Exercise description
Without including any pictures, copy every line below exactly.

Extracted records:
• • •

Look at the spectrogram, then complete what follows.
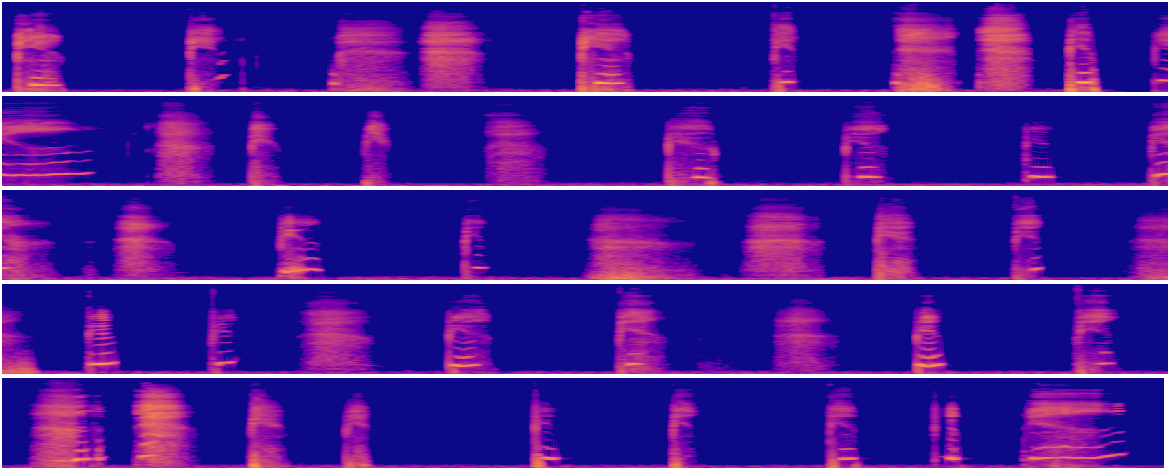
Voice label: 囁き淫語連呼; SEなし

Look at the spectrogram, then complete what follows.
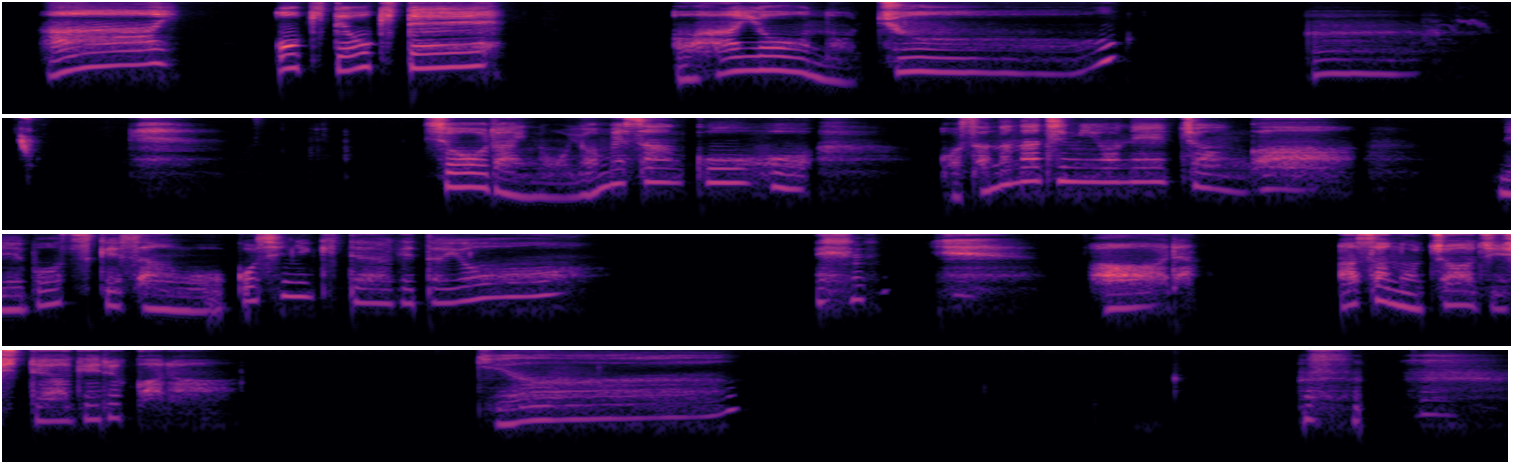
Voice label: おはようアラームボイス

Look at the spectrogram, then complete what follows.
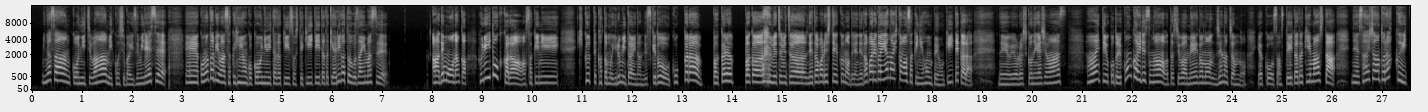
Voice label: フリートーク

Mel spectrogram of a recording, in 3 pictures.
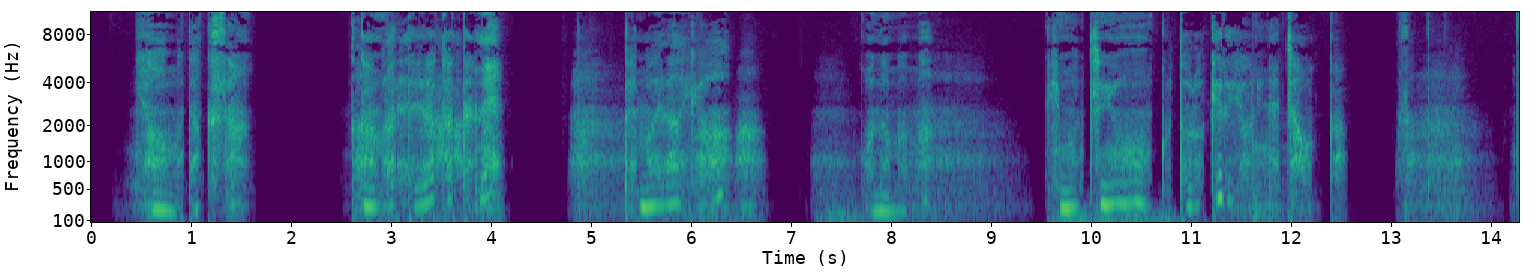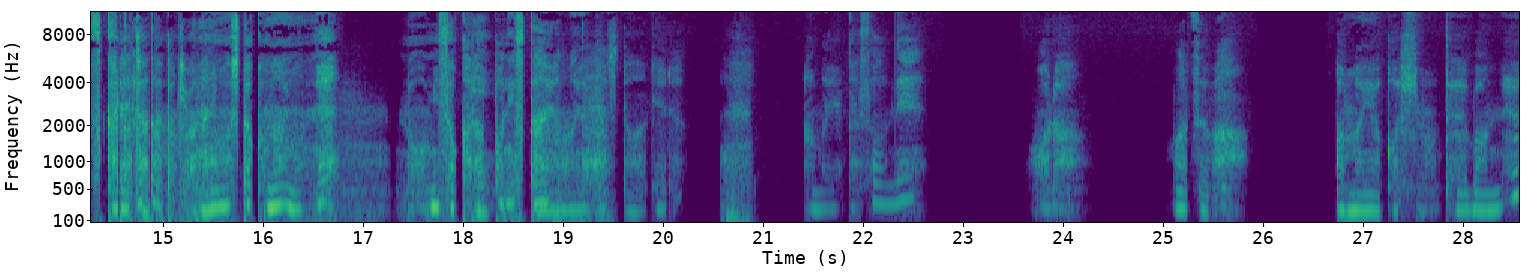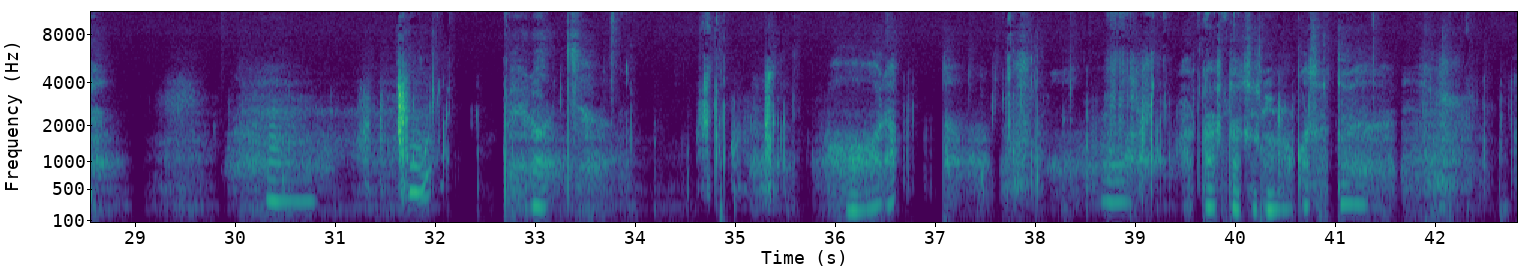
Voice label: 甘やかし寝かしつけサポート; 絶対に抗えない☆負け不可避なお射精応援サポート

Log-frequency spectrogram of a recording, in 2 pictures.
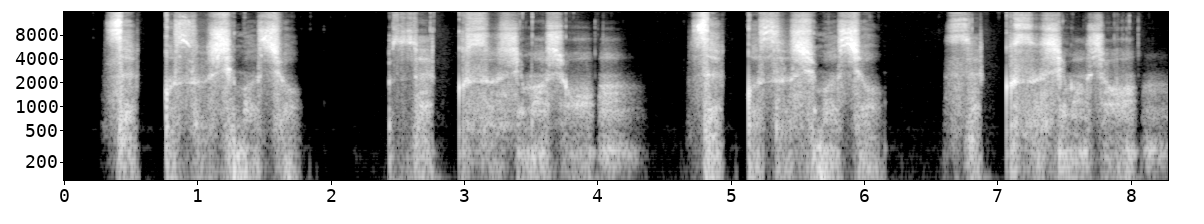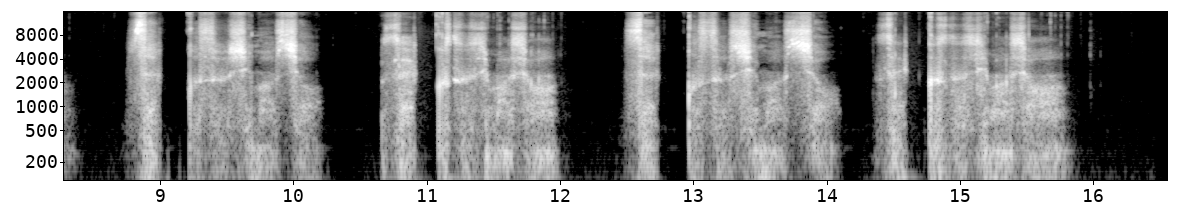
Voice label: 淫語連呼 セックスしましょ

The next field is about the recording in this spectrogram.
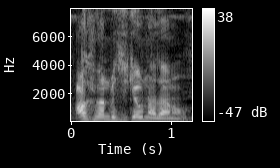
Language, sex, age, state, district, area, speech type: Assamese, male, 30-45, Assam, Majuli, urban, spontaneous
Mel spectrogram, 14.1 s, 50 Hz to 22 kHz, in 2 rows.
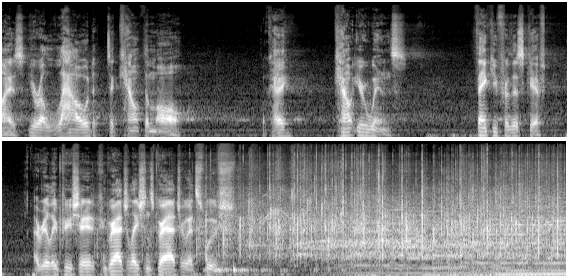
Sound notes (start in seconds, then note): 10.8 applause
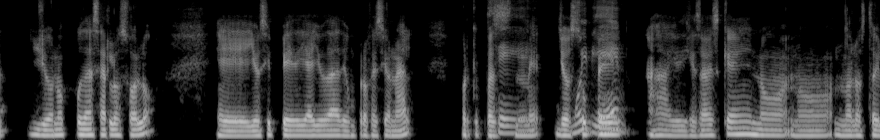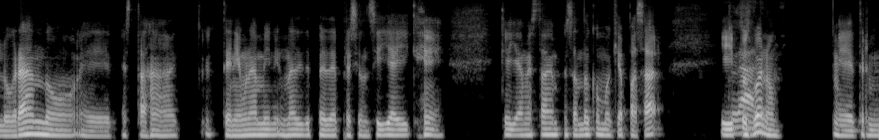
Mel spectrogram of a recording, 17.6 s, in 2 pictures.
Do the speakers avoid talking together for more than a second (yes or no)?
no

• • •

Written solution
Look at the spectrogram, then complete what follows.
Voice label: 囁き淫語連呼; SEなし

Look at the spectrogram, then complete what follows.
Voice label: おはようアラームボイス

Look at the spectrogram, then complete what follows.
Voice label: フリートーク

Mel spectrogram of a recording, in 3 pictures.
Voice label: 甘やかし寝かしつけサポート; 絶対に抗えない☆負け不可避なお射精応援サポート

Log-frequency spectrogram of a recording, in 2 pictures.
Voice label: 淫語連呼 セックスしましょ

The next field is about the recording in this spectrogram.
Language, sex, age, state, district, area, speech type: Assamese, male, 30-45, Assam, Majuli, urban, spontaneous
Mel spectrogram, 14.1 s, 50 Hz to 22 kHz, in 2 rows.
Sound notes (start in seconds, then note): 10.8 applause
Mel spectrogram of a recording, 17.6 s, in 2 pictures.
Do the speakers avoid talking together for more than a second (yes or no)?
no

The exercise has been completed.